As of April 2020, the policy limiting in-person support has changed in NYS. However, the guidance for doulas is still unclear. The governor created a task force to provide insight and recommendations for maternal health. One of these recommendations was to allow doulas into the birthing room in addition to a support person, describing them as essential. While this was an improvement, the policy still raised concerns for the doulas because hospitals made the final decision. The doulas explicitly pointed to the wording of the recommendation, “Exceptions should be made only in limited circumstances and based on clinical guidance, such as availability of PPE.” Many of the doulas view this as concerning because “decisions were in the hands of hospitals, not families.” In other words, individual hospitals could have significant power in allowing doula care to continue for specific patients. Due to all the changes in policies, shortly after the statewide policy change, the VBI directors contacted a local nurse by video-conference to answer all questions about assisting in a hospital setting. The Zoom discussion included about ten local doulas and allowed them to ask various questions about what this experience is like for a labor and delivery nurse and how their doula work could continue to support laboring mothers.
During this meeting, many of the doulas pointed out the duality of the new mandate allowing doulas in labor units. On the one hand, it clearly stated that “doulas are considered an essential part of the support care team.” On the other hand, there was no discussion about guaranteeing their admittance into hospitals or ensuring PPE. For the doulas, this was not unusual, as they had long seen interest but no real commitment from local or state governments. Additionally, the decision to allow doulas remains specific to individual hospitals, and it depends upon their ability to provide proper PPE. Unfortunately, due to the limited amount of PPE at most hospitals, the doulas do not feel they can safely offer in-person care. Asteir, a founding VBI doula, summarized the doulas’ perspective, saying “There is so much more that needs to get done if you are going to make statements like doulas are essential.” Her words demonstrate the lack of structural support in NYS for doulas.

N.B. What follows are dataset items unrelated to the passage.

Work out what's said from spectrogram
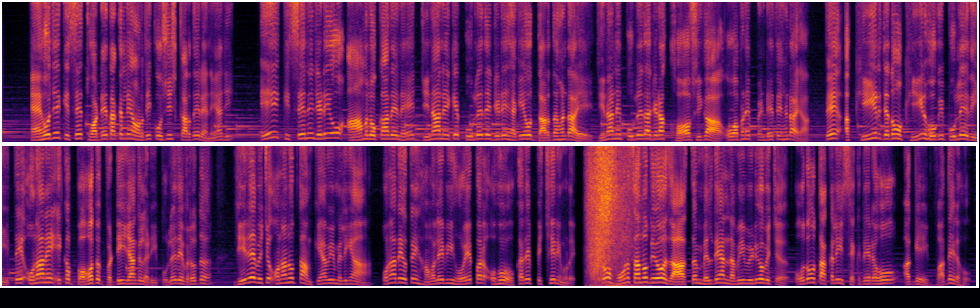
ਇਹੋ ਜਿਹੇ ਕਿਸੇ ਤੁਹਾਡੇ ਤੱਕ ਲਿਆਉਣ ਦੀ ਕੋਸ਼ਿਸ਼ ਕਰਦੇ ਰਹਿੰਦੇ ਆ ਜੀ। ਇਹ ਕਿੱਸੇ ਨੇ ਜਿਹੜੇ ਉਹ ਆਮ ਲੋਕਾਂ ਦੇ ਨੇ, ਜਿਨ੍ਹਾਂ ਨੇ ਕਿ ਪੂਲੇ ਦੇ ਜਿਹੜੇ ਹੈਗੇ ਉਹ ਦਰਦ ਹੰਡਾਏ ਜਿਨ੍ਹਾਂ ਨੇ ਪੂਲੇ ਦਾ ਜਿਹੜਾ ਖੌਫ ਸੀਗਾ ਉਹ ਆਪਣੇ ਪਿੰਡੇ ਤੇ ਹੰਡਾਇਆ ਤੇ ਅਖੀਰ ਜਦੋਂ ਅਖੀਰ ਹੋ ਗਈ ਪੂਲੇ ਦੀ, ਤੇ ਉਹਨਾਂ ਨੇ ਇੱਕ ਬਹੁਤ ਵੱਡੀ ਜੰਗ ਲੜੀ ਪੂਲੇ ਦੇ ਵਿਰੁੱਧ, ਜਿਹਦੇ ਵਿੱਚ ਉਹਨਾਂ ਨੂੰ ਧਮਕੀਆਂ ਵੀ ਮਿਲੀਆਂ, ਉਹਨਾਂ ਦੇ ਉੱਤੇ ਹਮਲੇ ਵੀ ਹੋਏ, ਪਰ ਉਹ ਕਦੇ ਪਿੱਛੇ ਨਹੀਂ ਮੁੜੇ। ਸੋ ਹੁਣ ਸਾਨੂੰ ਦਿਓ ਇਜਾਜ਼ਤ, ਮਿਲਦੇ ਆ ਨਵੀਂ ਵੀਡੀਓ ਵਿੱਚ। ਉਦੋਂ ਤੱਕ ਲਈ ਸਿੱਖਦੇ ਰਹੋ, ਅੱਗੇ ਵਧਦੇ ਰਹੋ।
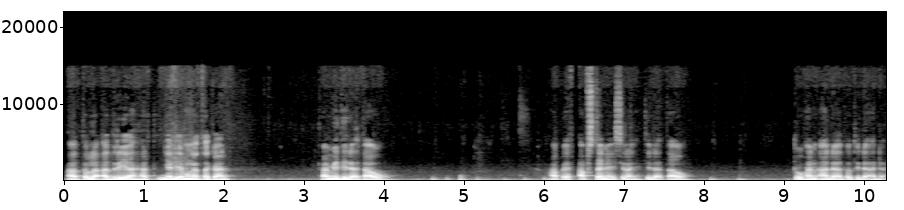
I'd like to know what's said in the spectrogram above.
atau la adriyah artinya dia mengatakan kami tidak tahu apa abstain ya istilahnya, tidak tahu Tuhan ada atau tidak ada.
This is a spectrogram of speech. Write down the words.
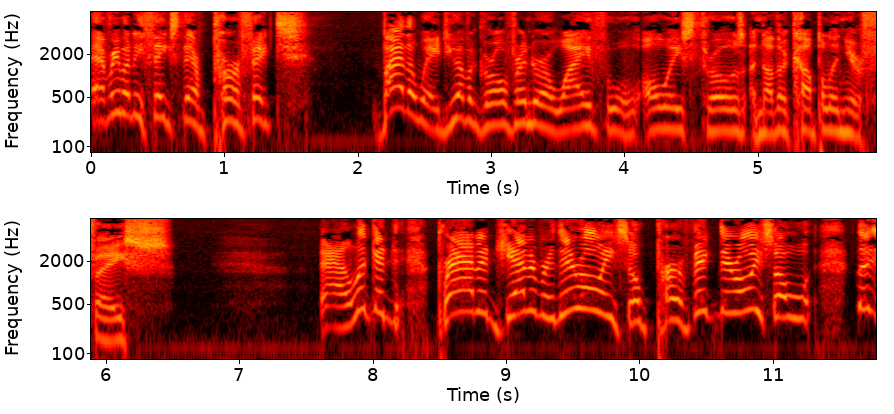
everybody thinks they're perfect. By the way, do you have a girlfriend or a wife who always throws another couple in your face? Uh, look at Brad and Jennifer. They're always so perfect. They're always so... Look,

The CBDs from VBI and D4Q knew that they must continue their work but that they must also protect themselves and their clients. Consequently, the interruption of in-person interaction did not hinder the motivation of the D4Q or VBI doulas. Instead, they moved their work online and continued providing virtual services, including monthly childbirth classes, starting in May. As cases continue to trend downward in NYS, CBDs may decide to re-start doula services; however, the trajectory of the virus and the local hospital and state responses to doula care will ultimately weigh on the final decisions to continue in-person doula work. Until then, VBI and D4Q will continue to reach their community and clients safely and through a virtual context.

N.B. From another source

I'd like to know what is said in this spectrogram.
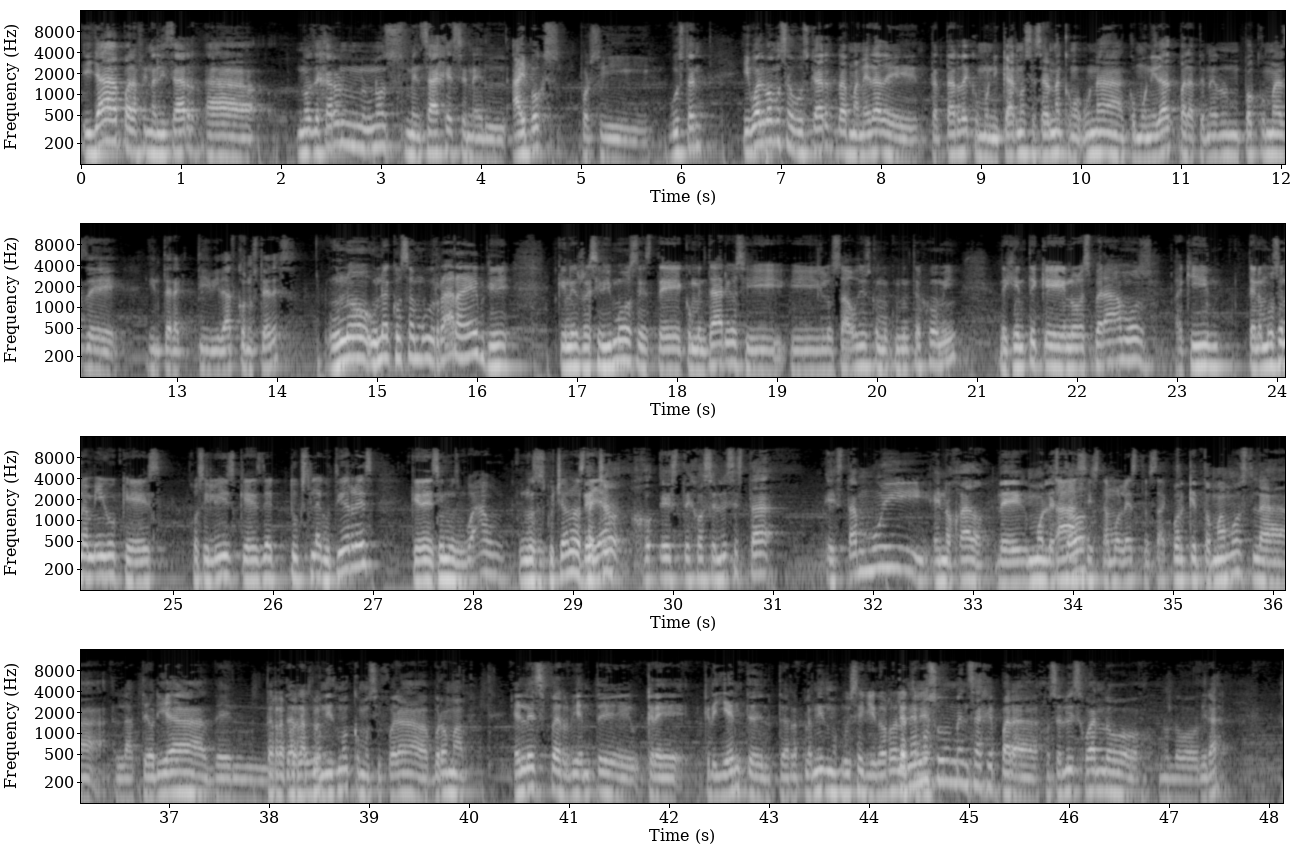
y ya para finalizar, uh, nos dejaron unos mensajes en el iBox por si gustan. Igual vamos a buscar la manera de tratar de comunicarnos hacer una, una comunidad para tener un poco más de interactividad con ustedes. Uno, una cosa muy rara, ¿eh? Que, que recibimos este, comentarios y, y, los audios, como comenta Homie, de gente que no lo esperábamos. Aquí tenemos un amigo que es José Luis, que es de Tuxtla Gutiérrez, que decimos, wow, nos escucharon hasta allá. De hecho, este, José Luis está está muy enojado. Le molestó. Ah, sí, está molesto, exacto. Porque tomamos la, la teoría del terraplanismo como si fuera broma. Él es ferviente creyente del terraplanismo. Muy seguidor de la Tenemos un mensaje para José Luis Juan, lo, nos lo dirá.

Mariel Rivera is a PhD candidate at Syracuse University in the Department of Anthropology. Her research interests are within medical anthropology with a specific focus on reproductive health. She is interested in how race and gender influence reproductive and maternal health experiences. For her doctoral research, she is focusing on the use of community-based doulas in Syracuse, New York, who specifically work with Black women and other women of color.